Michael came back, saying Bourgeois asked Gomez if these actions changed his opinion of Neilson. He also said that in Aug. ’08, the FBI authorized Neilson to make certain expenditures, including the flight for a DC-initiated meeting with the deputy director.

“We’re fixing to get into an entirely new issue,” Michael said. The jury has the impression that “my client has done something seriously wrong.

Aycock said the information is relevant to McCoy’s earlier questions to Gomez about his beliefs of Neilson’s character, which were positive. The government can attack those answers, she said.

She also said the report about Operation Second Hand Smoke does not indict Mr. Neilson but makes numerous references to unauthorized actions and abuse during the operation.
To the defense, she said they will have an opportunity for the jury to understand what is and isn’t in this report. She also said was is “not inclined” to allow any others, like people from D.C., to come in about the report.
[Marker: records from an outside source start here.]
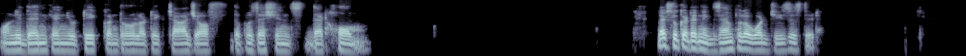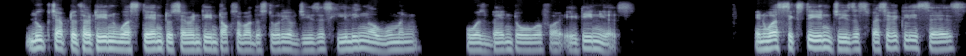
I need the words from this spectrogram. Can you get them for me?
Only then can you take control or take charge of the possessions, that home. Let's look at an example of what Jesus did. Luke chapter 13, verse 10 to 17 talks about the story of Jesus healing a woman who was bent over for 18 years. In verse 16, Jesus specifically says,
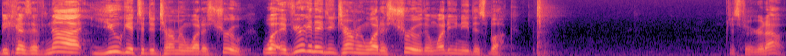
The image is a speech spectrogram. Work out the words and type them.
Because if not, you get to determine what is true. Well, if you're going to determine what is true, then what do you need this book? Just figure it out.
This is about Mr. Gomez’ opinion, you an’t make another case about that.

She agreed to allow the defense to bring in a memo from the D.C. FBI about Second Hand Smoke, but it will be under seal, like the report.

9:34 – The jury takes seats.

Aycock instructs them on 2 things: 1) the government is limited on questions about specific instances of conduct that may rebut Gomez’ testimony on Neilson’s character. 2) even though they will have recordings and transcripts of them, it’s the recordings that are the primary evidence, not the transcripts, which may or may not be correct.

9:40 – Steven Gomez, Neilson’s former supervisor in the Jackson FBI office, is on the stand.

Bourgeois walks him through questions about the Second Hand Smoke report. Gomez says that while he recommended Neilson for a job as chief division counsel in Memphis a few years ago, he would not do so now.

But on cross-examination, McCoy led Gomez to agree that the report, which was not definitive, and knowledge of FBI approval from Washington would not have affected his good opinion of Neilson.

DEBORAH MADDEN, next witness. 13 years with Jackson FBI division. Asst. to chief legal counsel and answers media questions.

Madden testified about the process of communicating with FBI employees who must fill out confidential financial disclosure forms, including Neilson. She also testified about turning those forms over to the CDC and, when the process was done, to informing FBI HQ,

She also testified that she handed out ethics regulations at the 2006 annual conference, although she said she did not maintain “official” sign-in about who was there. But, she said, anyone who wasn’t there was sent the documents they missed.

On cross-examination by Michael, she talked about the steps in review of the financial reports: first by the intermediate review and then by the final reviewer, at this point, that was Michael Turner.

While Madden denied any personal knowledge about whether Turner had signed Gomez’ name, without permission, to Neilson’s report, she identified Turner’s initials beside Gomez’ name on one report.

Salomon came back to have her repeat that it was the sole responsibility of the report’s filer – in this case Neilson – to list correctly and truthfully his assets, debts and outside positions on the reports. Not anyone else’s.

Asked by Michael about what she would have done, if she had known Turner was doing something incorrectly, she said, “I don’t know what I would have done.”

And she said that if Turner received a form that Gomez hadn’t signed as intermediate reviewer, it properly should have been sent back to Gomez for scrutiny.

LUNCH BREAK 11:58. Court to reconvene at 1:15 p.m.

• Come back for updates on NEMS360.com to be filed as possible. Read Saturday’s Daily Journal for details, too.

Patsy R. Brumfield / Daily Journal